There’s something I really liked about the city of Memphis.
For being a city of 645,000 people, it sure felt like a small town. The traffic wasn’t bad, downtown was hip without being TOO hip, people were friendly, there are lots of trees and parks and it sits on the Mississippi River!
Just west of downtown there’s a road that hugs the river; parks of all kinds are scattered along the waterfront with a walking/biking trail.
Something we saw while cruising along this waterfront route:
…an interesting group of people playing beach volleyball along the Mississippi shore! It was a warm day, so they must have been hot in their long sleeves and skirts. A tour bus was parked under a nearby tree where their driver casually smoked a cigarette while he waited for the rally to end. This was definitely not something I was expecting to see!
The city of Memphis has played a key role in nurturing and producing musicians who shaped the course of American music. (Think Elvis, B.B. King, Muddy Waters, Carl Perkins, Jerry Lee Lewis…) Beale Street is where the action happened. The famous street was created in 1841 by an entrepreneur who had trade merchants open shops on the street and developed housing in nearby neighborhoods. In the 1860s, many black traveling musicians began performing on Beale street and from there it boomed as the place to play and hear the blues.
The Beale street area is decorated with colorful murals, historic statues and bright lights of bars and nightclubs. We ate dinner on Beale street and enjoyed a live performance by a group of drummers in the street. The area is home to many restaurants and shops, as well as the Gibson Guitar factory 😉 This part of downtown is very touristy; it reminded me of a Las Vegas block with all the lights and people wandering with drinks in hand! It was fun, but there’s a lot more to this city (and its musical history) than this one attraction. I personally found museums and other Memphis sights to be more enchanting.
For instance, how about a park?
On November 14, 1901, the City of Memphis purchased a 342-acre tract of land that became Overton Park and was named after John Overton, who was a co-founder of the city. The Memphis College of Art, Memphis Brooks Museum of Art and the zoo are all housed on this land. Matt had been wanting to record some of his music in different natural settings during our trip. We took a walk one morning through the old forest state natural area at Overton Park and it was exactly what he was looking for. What a fantastic place to find in the middle of a city!

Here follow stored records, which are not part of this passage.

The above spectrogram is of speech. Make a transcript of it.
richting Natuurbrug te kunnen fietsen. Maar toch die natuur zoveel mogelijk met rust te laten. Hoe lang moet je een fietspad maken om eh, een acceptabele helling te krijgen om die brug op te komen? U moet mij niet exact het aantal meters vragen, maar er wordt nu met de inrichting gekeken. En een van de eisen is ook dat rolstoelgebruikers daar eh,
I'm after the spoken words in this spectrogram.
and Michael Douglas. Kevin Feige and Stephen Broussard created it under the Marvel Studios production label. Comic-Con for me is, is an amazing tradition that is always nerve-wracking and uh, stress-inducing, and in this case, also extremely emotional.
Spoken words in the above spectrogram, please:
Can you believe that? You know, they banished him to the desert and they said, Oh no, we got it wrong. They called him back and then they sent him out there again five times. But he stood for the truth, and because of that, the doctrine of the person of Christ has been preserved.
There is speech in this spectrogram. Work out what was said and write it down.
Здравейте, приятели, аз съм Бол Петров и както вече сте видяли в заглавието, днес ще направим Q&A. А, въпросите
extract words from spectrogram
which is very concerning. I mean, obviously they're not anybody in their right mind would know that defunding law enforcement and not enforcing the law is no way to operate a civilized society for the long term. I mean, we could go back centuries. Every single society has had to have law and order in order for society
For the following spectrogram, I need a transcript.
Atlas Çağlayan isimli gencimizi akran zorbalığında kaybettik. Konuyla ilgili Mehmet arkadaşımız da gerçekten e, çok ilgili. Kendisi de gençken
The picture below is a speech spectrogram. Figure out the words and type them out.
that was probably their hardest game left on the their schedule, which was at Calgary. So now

I don’t know if we’ve ever been to more tourist attractions that we did on this trip, but I like that we were able to balance them out with other things like parks and out-of-the-way country roads. More of that to come!

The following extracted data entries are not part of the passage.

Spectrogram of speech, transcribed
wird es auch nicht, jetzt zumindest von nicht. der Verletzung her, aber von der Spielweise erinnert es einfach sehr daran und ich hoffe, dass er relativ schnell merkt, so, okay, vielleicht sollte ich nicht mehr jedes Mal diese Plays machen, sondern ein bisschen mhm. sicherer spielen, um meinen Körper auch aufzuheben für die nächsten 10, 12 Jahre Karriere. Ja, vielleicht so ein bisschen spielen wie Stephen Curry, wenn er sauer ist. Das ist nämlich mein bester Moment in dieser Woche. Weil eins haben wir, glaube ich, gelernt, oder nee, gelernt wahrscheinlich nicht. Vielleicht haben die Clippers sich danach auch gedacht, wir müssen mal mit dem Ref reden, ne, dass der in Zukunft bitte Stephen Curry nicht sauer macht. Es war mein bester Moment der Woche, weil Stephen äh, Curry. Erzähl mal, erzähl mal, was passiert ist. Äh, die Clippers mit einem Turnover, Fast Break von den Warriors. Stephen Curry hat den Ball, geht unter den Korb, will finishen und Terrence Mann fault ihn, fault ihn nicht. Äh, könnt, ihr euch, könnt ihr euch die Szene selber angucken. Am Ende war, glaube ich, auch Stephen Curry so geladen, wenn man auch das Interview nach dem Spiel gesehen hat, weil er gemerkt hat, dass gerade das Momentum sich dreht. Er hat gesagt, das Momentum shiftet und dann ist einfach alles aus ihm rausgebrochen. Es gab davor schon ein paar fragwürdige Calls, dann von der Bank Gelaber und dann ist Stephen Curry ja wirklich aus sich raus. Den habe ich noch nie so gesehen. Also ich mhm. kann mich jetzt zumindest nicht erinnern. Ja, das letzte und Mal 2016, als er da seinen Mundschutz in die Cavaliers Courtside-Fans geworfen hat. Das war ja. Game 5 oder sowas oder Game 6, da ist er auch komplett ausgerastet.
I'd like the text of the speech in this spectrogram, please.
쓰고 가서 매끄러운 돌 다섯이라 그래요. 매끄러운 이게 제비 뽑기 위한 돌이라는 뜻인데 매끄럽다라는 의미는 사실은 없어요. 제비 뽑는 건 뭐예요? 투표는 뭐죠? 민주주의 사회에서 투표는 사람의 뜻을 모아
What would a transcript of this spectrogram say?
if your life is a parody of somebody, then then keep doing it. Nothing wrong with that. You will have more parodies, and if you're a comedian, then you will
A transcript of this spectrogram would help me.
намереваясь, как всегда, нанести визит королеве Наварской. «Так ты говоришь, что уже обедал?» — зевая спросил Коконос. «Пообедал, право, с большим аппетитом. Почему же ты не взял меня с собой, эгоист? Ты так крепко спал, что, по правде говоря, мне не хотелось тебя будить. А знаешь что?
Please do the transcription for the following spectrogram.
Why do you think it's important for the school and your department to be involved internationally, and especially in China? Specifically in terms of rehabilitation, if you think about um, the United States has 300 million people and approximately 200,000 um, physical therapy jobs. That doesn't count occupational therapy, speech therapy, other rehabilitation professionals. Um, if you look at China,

IF YOU’RE INTERESTED IN VISITING ANY OF THE ABOVE LOCATIONS (pictured or mentioned), HERE ARE SOME TIPS AND LINKS FOR YOU:
• The Beale Street website; find events, maps, parking etc.
• Memphis Riverwalk, where you can find Martyrs Park at the south end, plus other attractions as you travel north.
• Overton Park map
• Looking for more trails to hit while in Memphis? Check out this informative website with maps and photos.
• The Orpheum Theater opened in 1890 on the corner of Main and Beale streets and was billed as the most classy theater outside New York City. Here is a current list of upcoming events in the historic theater.
• Blues Hall of Fame (it was on our list but we ran out of time!)
• LYFE Kitchen, the restaurant where we ate twice because it was so yummy! Located in the historic Chisca Building in downtown Memphis. (Wahoo tacos, farmhouse burger, edemame hummus, spicy margaritas…YUM!)